Since 1900 Dixon had been a captain in the Australian Army Medical Corps (militia), and in August 1914 he joined the 3rd Field Ambulance, Australian Imperial Force. He sailed for Egypt with the first contingent in September and was promoted major in October. He was one of the first medical officers ashore at Gallipoli where he served until the evacuation. In January 1916 he was appointed lieutenant-colonel and commander of the 1st Light Horse Field Ambulance at Heliopolis. After refitting, the field ambulance established Bir Salmana camp and Dixon commanded his unit with distinction and selflessness through the battles of Minia, Romani and El Arish in the extraordinary conditions of the Sinai campaign. He assumed duty as assistant director of medical services, Anzac Mounted Division, in July 1917 as a temporary colonel, and for the next year followed the Palestine campaign. In April 1918 his rank was confirmed but soon afterwards he was invalided to Australia. During his four years continuous service in the field he had been conspicuous for efficient administration and wise surgery. He was twice mentioned in dispatches and in 1919 was appointed C.B.E.

In December 1918 Dixon was employed at the 6th Australian General Hospital at Kangaroo Point in Queensland. He also became surgeon at the Repatriation Hospital, Rosemount, where 'Dr Pat's' genial nature and compassionate care endeared him to the ex-servicemen he was to attend for twenty-seven years.

After the war Dixon returned to his practice as one of the leading surgeons of Brisbane and to the Children's Hospital. Of unassuming nature, he enjoyed the deep respect of his colleagues. He was a foundation fellow of the College of Surgeons of Australasia, and for many years was a councillor of the Queensland branch of the British Medical Association; he was president in 1922. He was a councillor of the Medical Defence Society and its president in 1945-47. From his student days he was an active sportsman and held trophies for horsemanship. He died, unmarried, on 7 August 1947 in Brisbane and was cremated with Anglican rites.

Select Bibliography

  • Book of Remembrance of the University of Sydney in the Great War, 1914-1918 (Syd, 1939)
  • London Gazette, 13 Dec 1916, 1, 22 Jan 1919
  • Medical Journal of Australia, 25 Oct 1947, 12 Mar 1966
  • Courier Mail (Brisbane), 9 Aug 1947
  • War diaries, 3rd Field Ambulance, and 1st Light Horse Field Ambulance, and Anzac Mounted Division, AIF (Australian War Memorial).

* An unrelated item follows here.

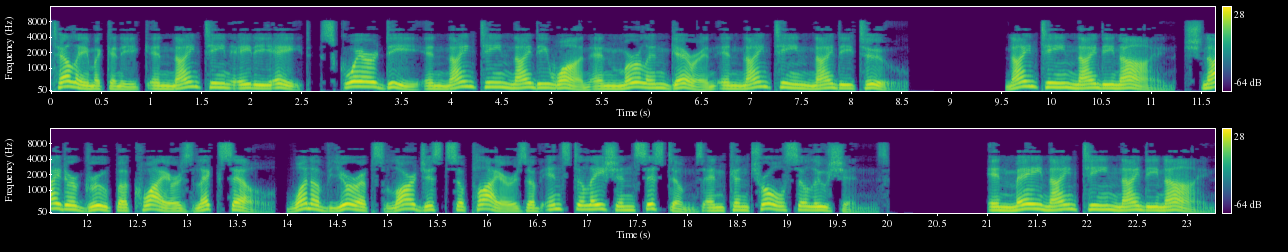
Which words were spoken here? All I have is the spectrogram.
Télémécanique in 1988, Square D in 1991 and Merlin Gerin in 1992. 1999, Schneider Group acquires Lexel, one of Europe's largest suppliers of installation systems and control solutions. In May 1999,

Citation details

Bryan Gandevia and Margaret Steven, 'Dixon, Graham Patrick (1873–1947)', Australian Dictionary of Biography, National Centre of Biography, Australian National University,, published first in hardcopy 1981, accessed online 26 June 2024.

This article was published in hardcopy in Australian Dictionary of Biography, Volume 8, (Melbourne University Press), 1981

View the front pages for Volume 8

© Copyright Australian Dictionary of Biography, 2006-2024

Life Summary [details]


16 May, 1873
Brisbane, Queensland, Australia


7 August, 1947 (aged 74)
Brisbane, Queensland, Australia

Religious Influence

Includes the religion in which subjects were raised, have chosen themselves, attendance at religious schools and/or religious funeral rites; Atheism and Agnosticism have been included.